--- AVAILABLE DATA Enclosed Below ---

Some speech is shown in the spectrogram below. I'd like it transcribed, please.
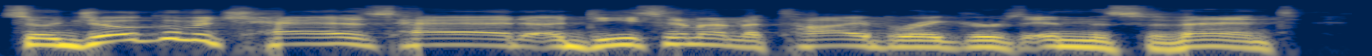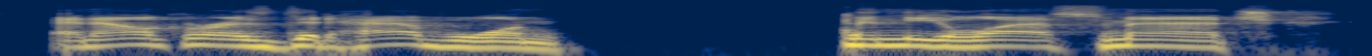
So Djokovic has had a decent amount of tiebreakers in this event, and Alcaraz did have one in the last match,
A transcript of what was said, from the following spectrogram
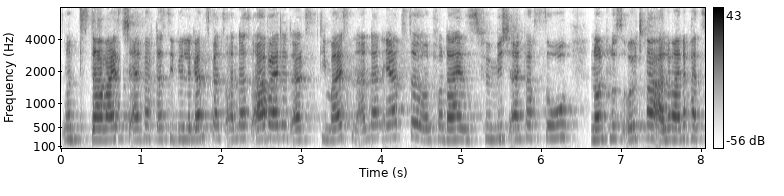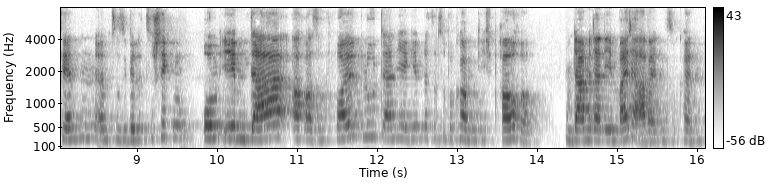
Und da weiß ich einfach, dass die Bille ganz, ganz anders arbeitet als die meisten anderen Ärzte. Und von daher ist es für mich einfach so, nonplusultra, alle meine Patienten ähm, zu Sibylle zu schicken, um eben da auch aus dem Vollblut dann die Ergebnisse zu bekommen, die ich brauche um damit dann eben weiterarbeiten zu können.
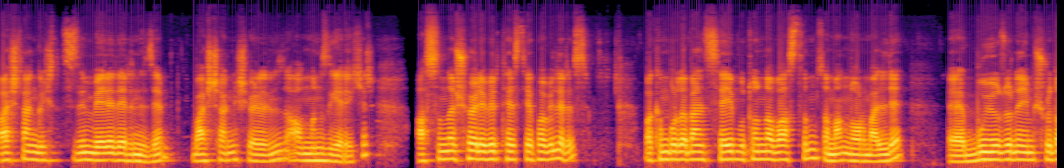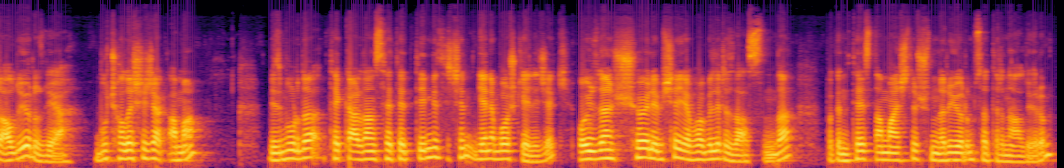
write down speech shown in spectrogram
Başlangıçta sizin verilerinizi, başlangıç verilerinizi almanız gerekir. Aslında şöyle bir test yapabiliriz. Bakın burada ben save butonuna bastığım zaman normalde e, bu username'i şurada alıyoruz ya. Bu çalışacak ama biz burada tekrardan set ettiğimiz için gene boş gelecek. O yüzden şöyle bir şey yapabiliriz aslında. Bakın test amaçlı şunları yorum satırına alıyorum.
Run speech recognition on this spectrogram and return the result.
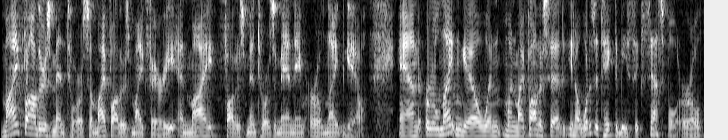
My father's mentor, so my father's Mike Ferry, and my father's mentor is a man named Earl Nightingale. And Earl Nightingale, when, when my father said, you know, what does it take to be successful, Earl?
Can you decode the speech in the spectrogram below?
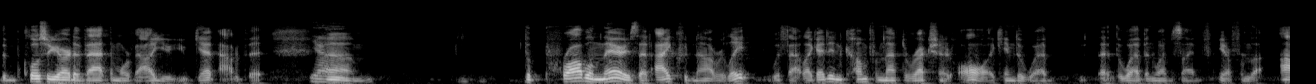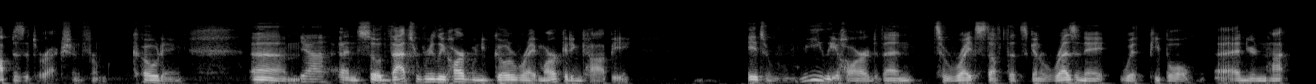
the closer you are to that, the more value you get out of it. Yeah. Um, the problem there is that I could not relate with that. Like I didn't come from that direction at all. I came to web, uh, the web and web design, you know, from the opposite direction, from coding. Um, Yeah. and so that's really hard when you go to write marketing copy. It's really hard then to write stuff that's going to resonate with people, uh, and you're not.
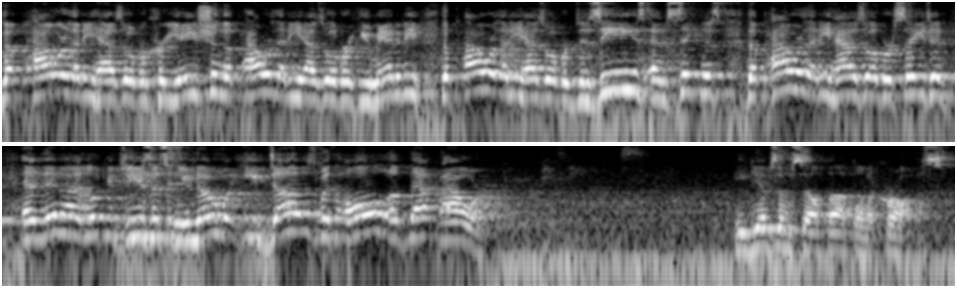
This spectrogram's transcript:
the power that He has over creation, the power that He has over humanity, the power that He has over disease and sickness, the power that He has over Satan, and then I look at Jesus and you know what He does with all of that power. He gives himself up on a cross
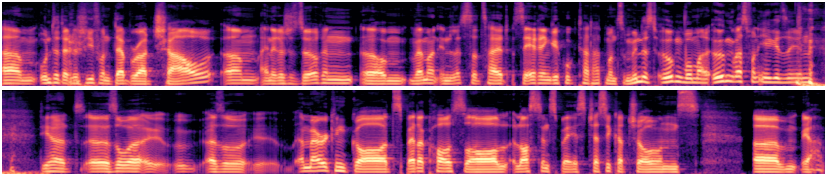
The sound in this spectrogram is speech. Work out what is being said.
ähm, unter der Regie von Deborah Chow, ähm, eine Regisseurin. Ähm, wenn man in letzter Zeit Serien geguckt hat, hat man zumindest irgendwo mal irgendwas von ihr gesehen. Die hat äh, so, äh, also äh, American Gods, Better Call Saul, Lost in Space, Jessica Jones. Ähm, ja,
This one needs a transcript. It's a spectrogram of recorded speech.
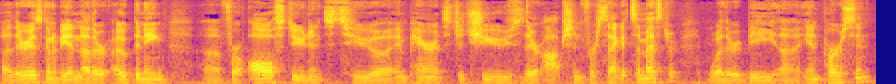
Uh, there is going to be another opening uh, for all students to uh, and parents to choose their option for second semester, whether it be uh, in person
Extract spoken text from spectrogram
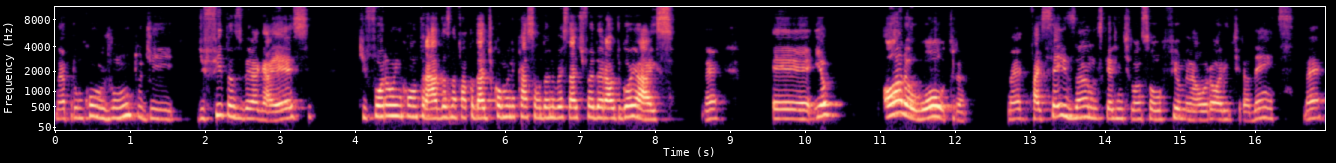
né, por um conjunto de, de fitas VHS que foram encontradas na Faculdade de Comunicação da Universidade Federal de Goiás. Né? É, eu, hora ou outra, né, faz seis anos que a gente lançou o filme na Aurora em Tiradentes, né?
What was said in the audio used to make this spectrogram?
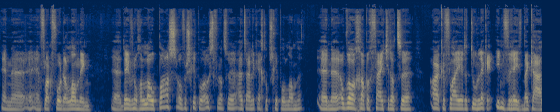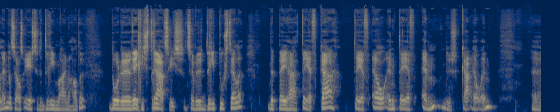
En, en vlak voor de landing deden we nog een low pass over Schiphol-Oost, voordat we uiteindelijk echt op Schiphol landen. En ook wel een grappig feitje dat Arkeflyer er toen lekker invreef bij KLM, dat ze als eerste de Dreamliner hadden, door de registraties. Ze hebben er drie toestellen, de PH-TFK, TFL en TFM, dus KLM. Uh,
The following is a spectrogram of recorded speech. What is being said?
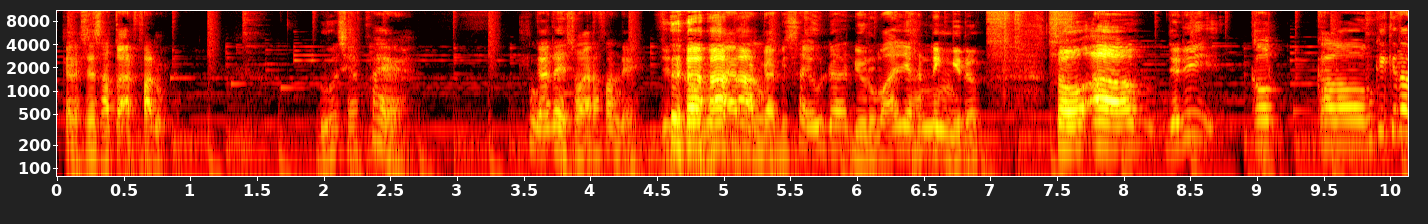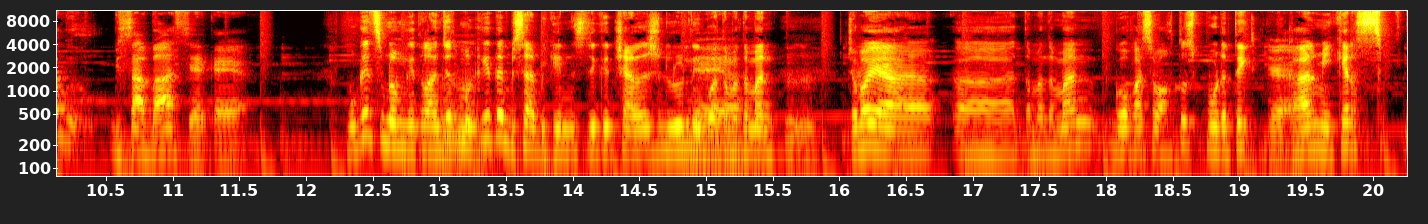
kira-kira satu Ervan dua siapa ya nggak ada ya sama Ervan deh jadi kalau misalnya Ervan nggak bisa ya udah di rumah aja hening gitu so um, jadi kalau kalau mungkin kita bisa bahas ya kayak mungkin sebelum kita lanjut Mhm. mungkin kita bisa bikin sedikit challenge dulu nih Iya, buat iya. teman-teman mm-mm. coba ya eh, teman-teman gue kasih waktu 10 detik Iya. kalian mikir 10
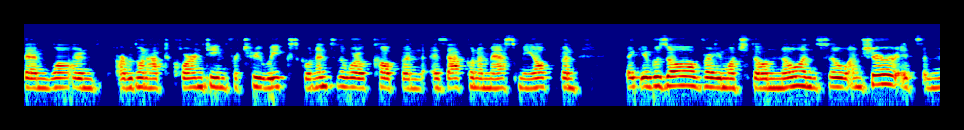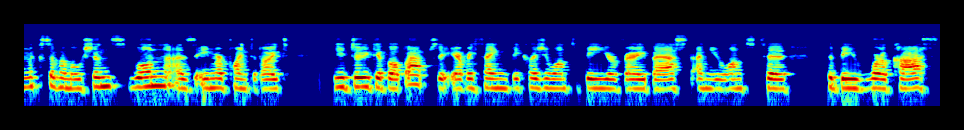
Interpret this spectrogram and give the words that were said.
then wondering, are we going to have to quarantine for two weeks going into the World Cup? And is that going to mess me up? And like it was all very much the unknown. So I'm sure it's a mix of emotions. One, as Emer pointed out, you do give up absolutely everything because you want to be your very best and you want to to be world class.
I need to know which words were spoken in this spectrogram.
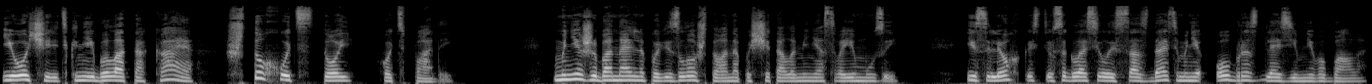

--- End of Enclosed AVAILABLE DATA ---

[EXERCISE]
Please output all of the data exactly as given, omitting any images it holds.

[ANSWER SPACE]
Some speech is shown in the spectrogram below. I'd like it transcribed, please.
So Djokovic has had a decent amount of tiebreakers in this event, and Alcaraz did have one in the last match,
A transcript of what was said, from the following spectrogram
Und da weiß ich einfach, dass die Bille ganz, ganz anders arbeitet als die meisten anderen Ärzte. Und von daher ist es für mich einfach so, nonplusultra, alle meine Patienten ähm, zu Sibylle zu schicken, um eben da auch aus dem Vollblut dann die Ergebnisse zu bekommen, die ich brauche um damit dann eben weiterarbeiten zu können.
write down speech shown in spectrogram
Başlangıçta sizin verilerinizi, başlangıç verilerinizi almanız gerekir. Aslında şöyle bir test yapabiliriz. Bakın burada ben save butonuna bastığım zaman normalde e, bu username'i şurada alıyoruz ya. Bu çalışacak ama biz burada tekrardan set ettiğimiz için gene boş gelecek. O yüzden şöyle bir şey yapabiliriz aslında. Bakın test amaçlı şunları yorum satırına alıyorum.
Run speech recognition on this spectrogram and return the result.
My father's mentor, so my father's Mike Ferry, and my father's mentor is a man named Earl Nightingale. And Earl Nightingale, when, when my father said, you know, what does it take to be successful, Earl?
Can you decode the speech in the spectrogram below?
the closer you are to that, the more value you get out of it. Yeah. Um, the problem there is that I could not relate with that. Like I didn't come from that direction at all. I came to web, uh, the web and web design, you know, from the opposite direction, from coding. Um, Yeah. and so that's really hard when you go to write marketing copy. It's really hard then to write stuff that's going to resonate with people, uh, and you're not.
This spectrogram's transcript:
the power that He has over creation, the power that He has over humanity, the power that He has over disease and sickness, the power that He has over Satan, and then I look at Jesus and you know what He does with all of that power. He gives himself up on a cross
The sound in this spectrogram is speech. Work out what is being said.
ähm, unter der Regie von Deborah Chow, ähm, eine Regisseurin. Ähm, wenn man in letzter Zeit Serien geguckt hat, hat man zumindest irgendwo mal irgendwas von ihr gesehen. Die hat äh, so, äh, also äh, American Gods, Better Call Saul, Lost in Space, Jessica Jones. Ähm, ja,
This one needs a transcript. It's a spectrogram of recorded speech.
Uh, there is going to be another opening uh, for all students to uh, and parents to choose their option for second semester, whether it be uh, in person
Extract spoken text from spectrogram
né, por um conjunto de, de fitas VHS que foram encontradas na Faculdade de Comunicação da Universidade Federal de Goiás. Né? É, eu, hora ou outra, né, faz seis anos que a gente lançou o filme na Aurora em Tiradentes, né?
What was said in the audio used to make this spectrogram?
En, en vlak voor de landing deden we nog een low pass over Schiphol-Oost, voordat we uiteindelijk echt op Schiphol landen. En ook wel een grappig feitje dat Arkeflyer er toen lekker invreef bij KLM, dat ze als eerste de Dreamliner hadden, door de registraties. Ze hebben er drie toestellen, de PH-TFK, TFL en TFM, dus KLM. Uh,
The following is a spectrogram of recorded speech. What is being said?
kira-kira satu Ervan dua siapa ya nggak ada ya sama Ervan deh jadi kalau misalnya Ervan nggak bisa ya udah di rumah aja hening gitu so um, jadi kalau kalau mungkin kita bisa bahas ya kayak mungkin sebelum kita lanjut Mhm. mungkin kita bisa bikin sedikit challenge dulu nih Iya, buat iya. teman-teman mm-mm. coba ya eh, teman-teman gue kasih waktu 10 detik Iya. kalian mikir 10
Interpret this spectrogram and give the words that were said.
then wondering, are we going to have to quarantine for two weeks going into the World Cup? And is that going to mess me up? And like it was all very much the unknown. So I'm sure it's a mix of emotions. One, as Emer pointed out, you do give up absolutely everything because you want to be your very best and you want to to be world class.
I need to know which words were spoken in this spectrogram.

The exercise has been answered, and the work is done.